Task to complete: Restate the listing below word for word; no picture is to be carried over.

== Segment start ==

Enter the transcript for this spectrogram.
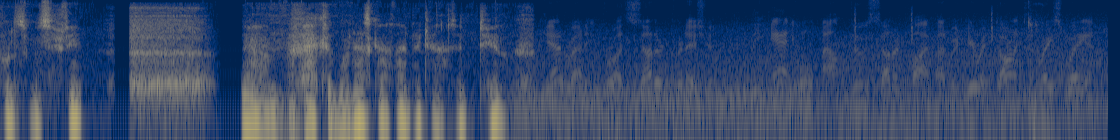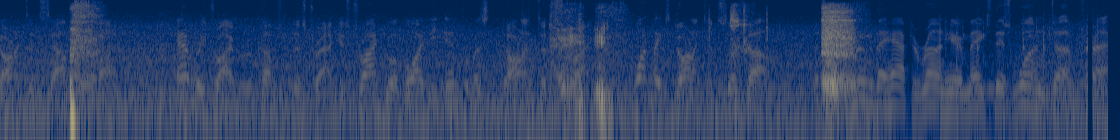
116. Um, the fact of Monesca authenticated too. Get ready for a Southern tradition. The annual Mountain Dew Southern 500 here at Darlington Raceway in Darlington, South Carolina. Every driver who comes to this track is trying to avoid the infamous Darlington stripe. what makes Darlington so tough? The crew they have to run here makes this one tough track.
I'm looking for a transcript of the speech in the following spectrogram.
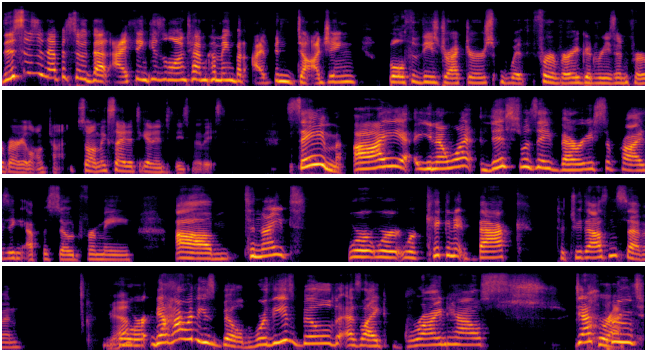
this is an episode that I think is a long time coming, but I've been dodging both of these directors with for a very good reason for a very long time. So I'm excited to get into these movies. Same. I, you know what? This was a very surprising episode for me. Um, tonight we're we're we're kicking it back to 2007. Yeah. Or now, how are these billed? Were these billed as like Grindhouse, Death Proof,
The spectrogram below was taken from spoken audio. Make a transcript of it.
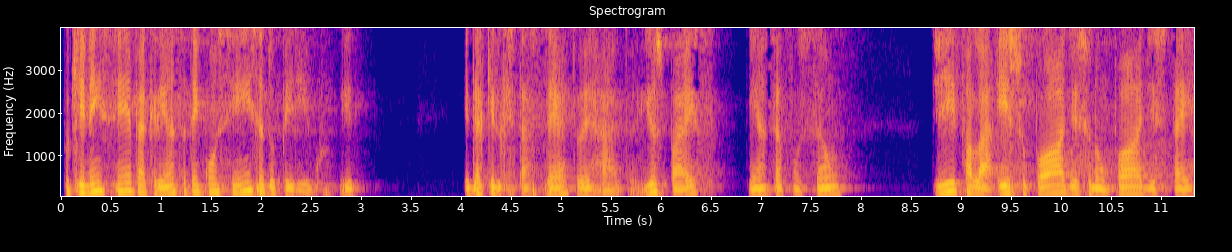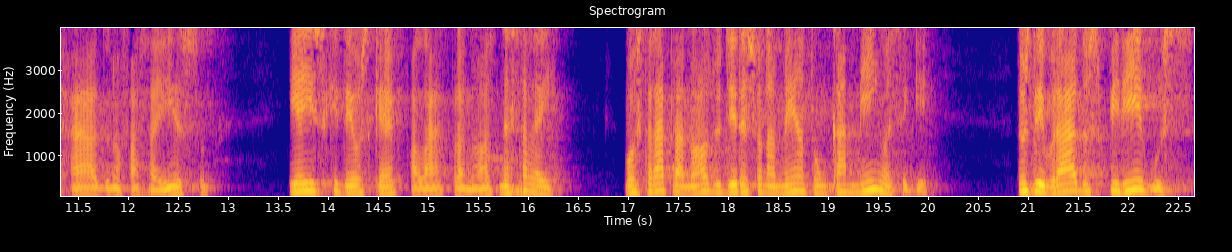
Porque nem sempre a criança tem consciência do perigo e, e daquilo que está certo ou errado. E os pais têm essa função de falar: isso pode, isso não pode, isso está errado, não faça isso. E é isso que Deus quer falar para nós nessa lei. Mostrar para nós o direcionamento, um caminho a seguir. Nos livrar dos perigos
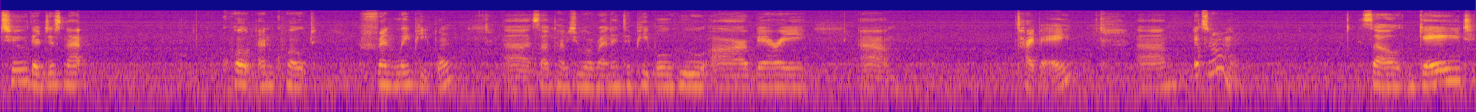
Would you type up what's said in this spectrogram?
two, they're just not quote unquote friendly people. Uh, sometimes you will run into people who are very um, type A. Um, it's normal. So gauge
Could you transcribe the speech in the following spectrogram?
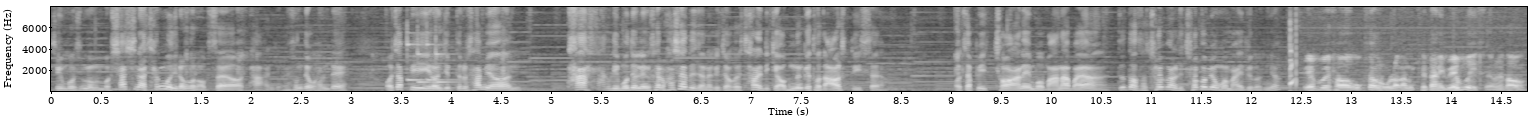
지금 보시면 뭐 샷시나 창문 이런 건 없어요. 다 이제 훼손되고 하는데 어차피 이런 집들을 사면 다 싹 리모델링 새로 하셔야 되잖아요. 그죠? 그래서 차라리 이렇게 없는 게 더 나을 수도 있어요. 어차피 저 안에 뭐 많아봐야 뜯어서 철거할 때 철거 비용만 많이 들거든요. 외부에서 옥상으로 올라가는 계단이 외부에 있어요. 그래서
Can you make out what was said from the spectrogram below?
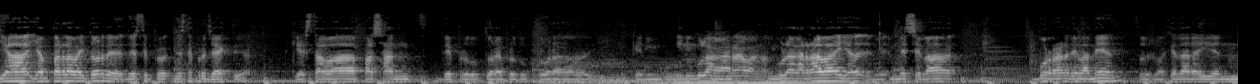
ja, ja em parlava Aitor d'este pro, d'este projecte que estava passant de productora a productora i que ningú I ningú l'agarrava, no? ningú l'agarrava i ja més se va borrar de la ment doncs va quedar ahí en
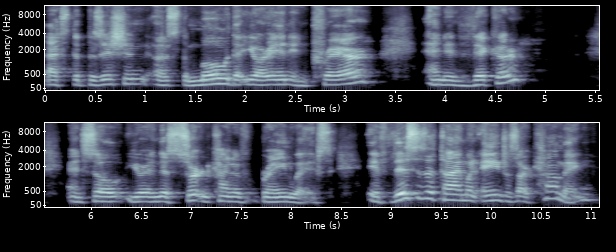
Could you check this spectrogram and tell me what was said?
that's the position, that's the mode that you are in in prayer and in dhikr. And so you're in this certain kind of brain waves. If this is a time when angels are coming,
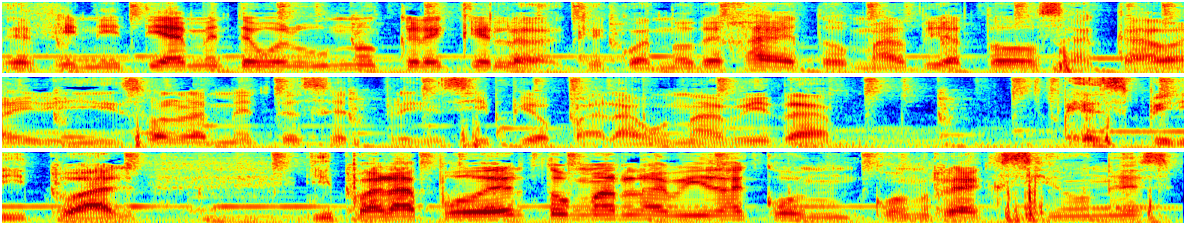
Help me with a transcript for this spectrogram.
definitivamente, bueno, uno cree que, que cuando deja de tomar ya todo se acaba y solamente es el principio para una vida espiritual y para poder tomar la vida con, con reacciones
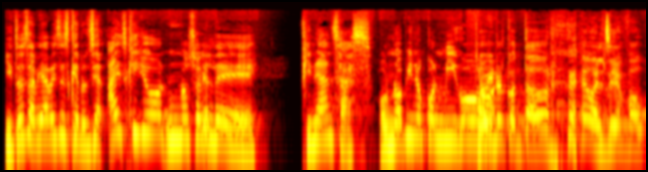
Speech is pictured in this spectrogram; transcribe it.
Y entonces había veces que nos decían, ah, es que yo no soy el de finanzas o no vino conmigo. No vino el contador o el CFO.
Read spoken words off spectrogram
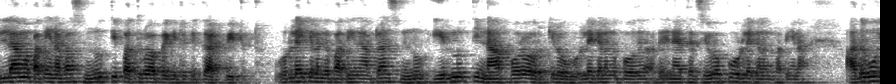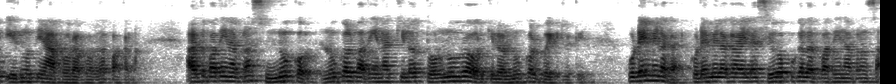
இல்லாமல் பார்த்தீங்கன்னா ஃப்ரெண்ட்ஸ் நூற்றி பத்து ரூபா போய்கிட்டு இருக்குது கட் பீட்ரூட் உருளைக்கிழங்கு பார்த்தீங்கன்னா ஃப்ரெண்ட்ஸ் நூ இருநூற்றி நாற்பது ரூபா ஒரு கிலோ உருளைக்கிழங்கு போகுது. அதே நேரத்தில் சிவப்பு உருளைக்கிழங்கு பார்த்தீங்கன்னா அதுவும் இருநூற்றி நாற்பது ரூபா போகிறத பார்க்கலாம் அடுத்து பார்த்தீங்கன்னா ஃப்ரெண்ட்ஸ் நூக்கோல். நூக்கோல் பார்த்தீங்கன்னா கிலோ தொண்ணூறுரூவா ஒரு கிலோ நூக்கோல் போய்கிட்டு இருக்குது குடைமிளகாய். குடைமிளகாயில் சிவப்பு கலர் பார்த்தீங்கன்னா ஃப்ரெண்ட்ஸ்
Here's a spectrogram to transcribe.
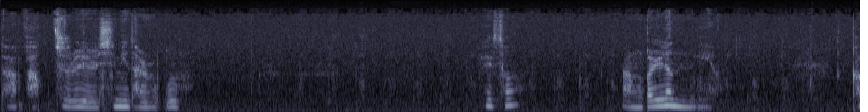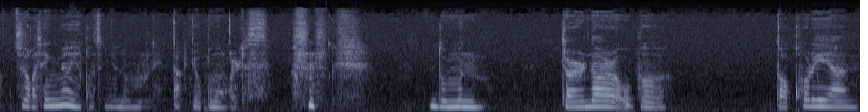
다 각주를 열심히 달고 해서 안 걸렸네요. 각주가 생명이거든요, 논문에. 딱 요거만 걸렸어. 논문 Journal of the Korean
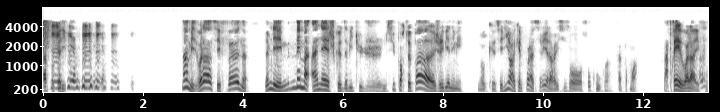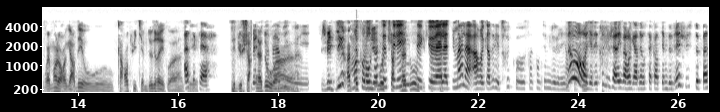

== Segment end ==

Written response:
Enter the transcript for this spectrogram.
116. Um, the fact of Monesca authenticated too. Get ready for a Southern tradition. The annual Mountain Dew Southern 500 here at Darlington Raceway in Darlington, South Carolina. Every driver who comes to this track is trying to avoid the infamous Darlington stripe. what makes Darlington so tough? The crew they have to run here makes this one tough track.
I'm looking for a transcript of the speech in the following spectrogram.
this is an episode that I think is a long time coming, but I've been dodging both of these directors with for a very good reason for a very long time. So I'm excited to get into these movies. Same. I, you know what? This was a very surprising episode for me. Um, tonight we're we're we're kicking it back to 2007. Yeah. Or now, how are these billed? Were these billed as like Grindhouse, Death Proof,
The spectrogram below was taken from spoken audio. Make a transcript of it.
Porque nem sempre a criança tem consciência do perigo e, e daquilo que está certo ou errado. E os pais têm essa função de falar: isso pode, isso não pode, isso está errado, não faça isso. E é isso que Deus quer falar para nós nessa lei. Mostrar para nós o direcionamento, um caminho a seguir. Nos livrar dos perigos
Would you type up what's said in this spectrogram?
two, they're just not quote unquote friendly people. Uh, sometimes you will run into people who are very um, type A. Um, it's normal. So gauge
Could you transcribe the speech in the following spectrogram?
지금 보시면 뭐 샷시나 창문 이런 건 없어요. 다 이제 훼손되고 하는데 어차피 이런 집들을 사면 다 싹 리모델링 새로 하셔야 되잖아요. 그죠? 그래서 차라리 이렇게 없는 게 더 나을 수도 있어요. 어차피 저 안에 뭐 많아봐야 뜯어서 철거할 때 철거 비용만 많이 들거든요. 외부에서 옥상으로 올라가는 계단이 외부에 있어요. 그래서
Can you make out what was said from the spectrogram below?
ja, ja em parlava Aitor d'este pro, d'este projecte que estava passant de productora a productora i que ningú I ningú l'agarrava, no? ningú l'agarrava i ja més se va borrar de la ment doncs va quedar ahí en
Could you check this spectrogram and tell me what was said?
that's the position, that's the mode that you are in in prayer and in dhikr. And so you're in this certain kind of brain waves. If this is a time when angels are coming,
Help me with a transcript for this spectrogram.
definitivamente, bueno, uno cree que, que cuando deja de tomar ya todo se acaba y solamente es el principio para una vida espiritual y para poder tomar la vida con, con reacciones
Speech is pictured in this spectrogram; transcribe it.
Y entonces había veces que nos decían, ah, es que yo no soy el de finanzas o no vino conmigo. No vino el contador o el CFO.
Read spoken words off spectrogram
இல்லாமல் பார்த்தீங்கன்னா ஃப்ரெண்ட்ஸ் நூற்றி பத்து ரூபா போய்கிட்டு இருக்குது கட் பீட்ரூட் உருளைக்கிழங்கு பார்த்தீங்கன்னா ஃப்ரெண்ட்ஸ் நூ இருநூற்றி நாற்பது ரூபா ஒரு கிலோ உருளைக்கிழங்கு போகுது. அதே நேரத்தில் சிவப்பு உருளைக்கிழங்கு பார்த்தீங்கன்னா அதுவும் இருநூற்றி நாற்பது ரூபா போகிறத பார்க்கலாம் அடுத்து பார்த்தீங்கன்னா ஃப்ரெண்ட்ஸ் நூக்கோல். நூக்கோல் பார்த்தீங்கன்னா கிலோ தொண்ணூறுரூவா ஒரு கிலோ நூக்கோல் போய்கிட்டு இருக்குது குடைமிளகாய். குடைமிளகாயில் சிவப்பு கலர் பார்த்தீங்கன்னா ஃப்ரெண்ட்ஸ்
Here's a spectrogram to transcribe.
다 각주를 열심히 달고 해서 안 걸렸네요. 각주가 생명이거든요, 논문에. 딱 요거만 걸렸어. 논문 Journal of the Korean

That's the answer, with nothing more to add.